Maurice Delage calls for slurred pizzicati in the cello part of his Quatre poèmes hindous for soprano and chamber orchestra. This is achieved by playing one note, and then stopping a new note on the same string without plucking the string again. This technique (known as "hammering-on" to guitarists) is rarely used on bowed instruments.
A further variation is a particularly strong pizzicato where the string is plucked vertically by snapping and rebounds off the fingerboard of the instrument. This is known as snap pizzicato or Bartók pizzicato, after one of the first composers to use it extensively (e.g. in the 4th movement of his Fourth String Quartet, 1928). Gustav Mahler famously employs this kind of pizzicato in the third movement of his Seventh Symphony, in which he provides the cellos and double basses with the footnote 'pluck so hard that the strings hit the wood' (bar 401).
On the double bass, this style of snap pizzicato, or "slapping", was used in jazz since the 1920s and later used in rockabilly. Because an unamplified double bass is generally the quietest instrument in a jazz band, many players of the 1920s and 1930s used the slap style, slapping and pulling the strings so that they make a rhythmic "slap" sound against the fingerboard. The slap style cuts through the sound of a band better than simply plucking the strings, and allowed the bass to be more easily heard on early sound recordings, as the recording equipment of that time did not favor low frequencies. Pizzicato is also known as plucking to many people; arco is playing with the regular horse-haired bow.

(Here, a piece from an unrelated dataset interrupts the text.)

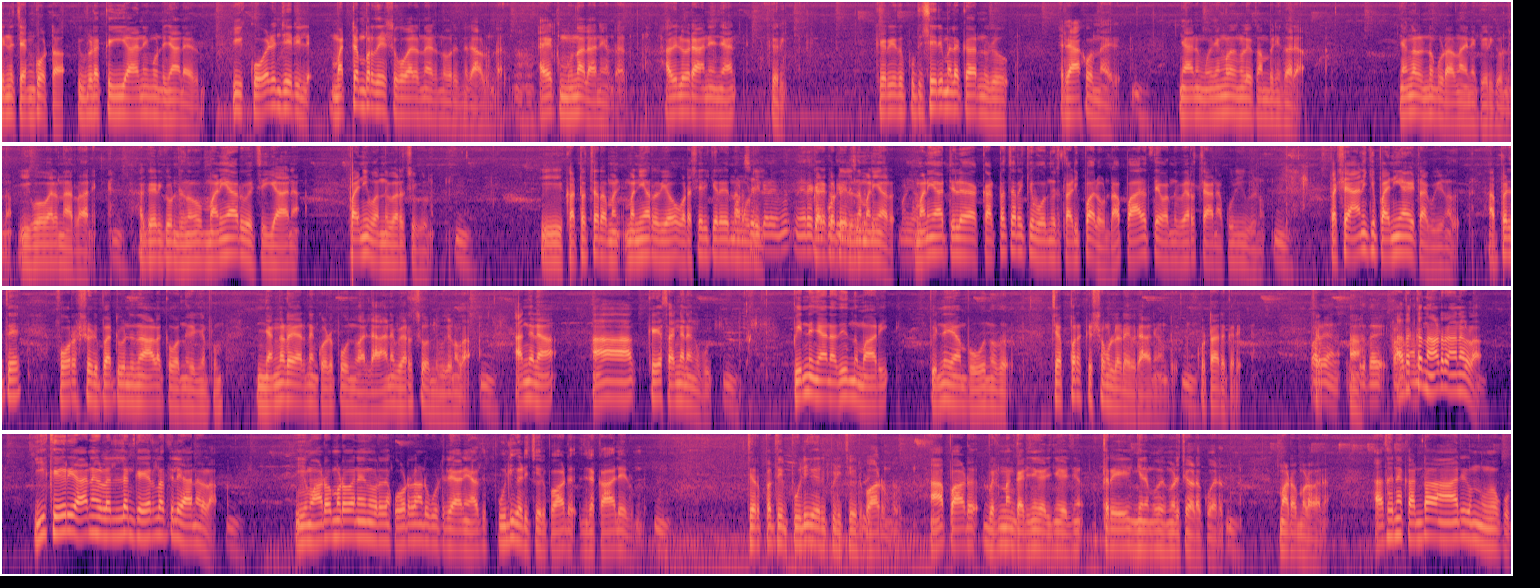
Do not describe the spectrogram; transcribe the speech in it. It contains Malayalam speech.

Bartók also made use of pizzicato glissandi, executed by plucking a note and then sliding the stopping finger up or down the string. This technique can be heard in his Music for Strings, Percussion and Celesta.
- "Pizzicato". Cambridge Advanced Learner's Dictionary. Cambridge University Press. Retrieved 2008-02-08.
- Matti A. Karjalainen (1999). "Audibility of Inharmonicity in String Instrument Sounds, and Implications to Digital Sound Systems"
- Neville H. Fletcher (1994). "Nonlinear Dynamics and Chaos in Musical Instruments" Archived 2009-10-17 at the Wayback Machine. Complexity International.